To this day, Reagan remains the Teflon President, since even the scandal of Iran-Contra still doesn't stick to him and the capricious tarring and feathering of posterity still hasn't come close to giving the Great Communicator his much-deserved comeuppance. It's as if Reagan's senility was communicable because we don't seem to be able to recall that Reagan's Voodoo Economics of over a quarter of a century ago was actually the ignition point of the economic fire that we're vainly trying to beat out today. We've not only forgiven Reagan for his own excesses but our collective gray matter has gone as blank as Reagan's during his Iran-Contra Congressional testimony in 1986.
Americans are too quick to forgive Republicans for even the most heinous of crimes against humanity and common sense and too quick to condemn Democrats for far lesser crimes. Just when the Republican party gives us a useful idiot like Reagan or Bush and especially Bush II, some of us still hope that it will finally serve this time as a lesson in knowing what you're getting into bed with when we vote for Republicans.
The '06 midterms and the '08 general election that saw even more Republicans getting swept out of office and the election of our nation's first African American president was the loudest declaration since the post-Watergate elections of '76 of an unwillingness to tolerate high crimes and misdemeanors and abuse of power.

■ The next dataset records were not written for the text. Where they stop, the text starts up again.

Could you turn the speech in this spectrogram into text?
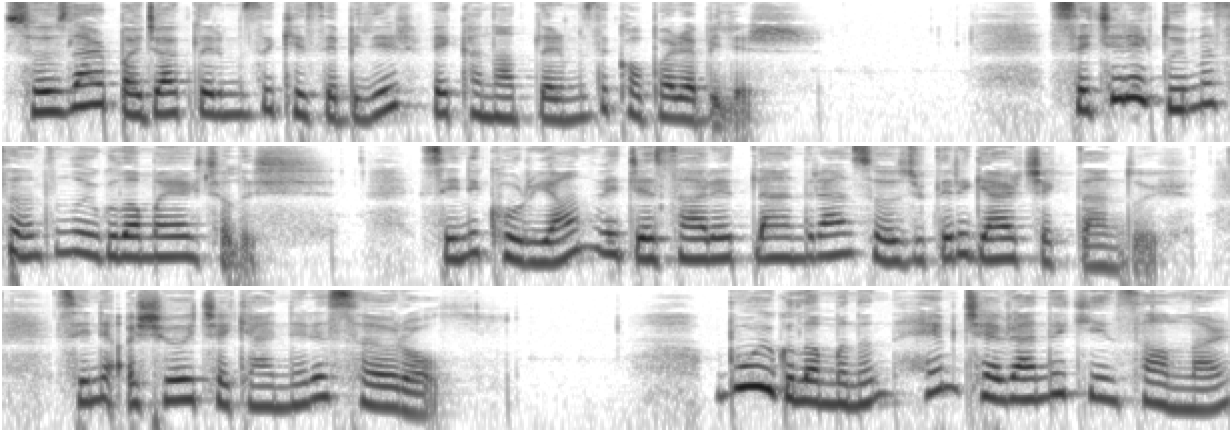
sözler bacaklarımızı kesebilir ve kanatlarımızı koparabilir. Seçerek duyma sanatını uygulamaya çalış. Seni koruyan ve cesaretlendiren sözcükleri gerçekten duy. Seni aşağı çekenlere sağır ol. Bu uygulamanın hem çevrendeki insanlar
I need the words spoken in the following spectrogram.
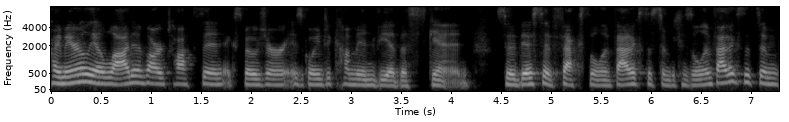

Yet Bush and Cheney never once came close to impeachment (and people were hung after Nuremberg for committing lesser crimes than those two) and Democrats we're seeing today are to blame for that. Even if they suddenly grew backbones and started doing the right things for a change and kicked lobbyists and special interest groups out of their offices en masse, would that be good enough to satisfy a fickle public that will once again crave change at any cost?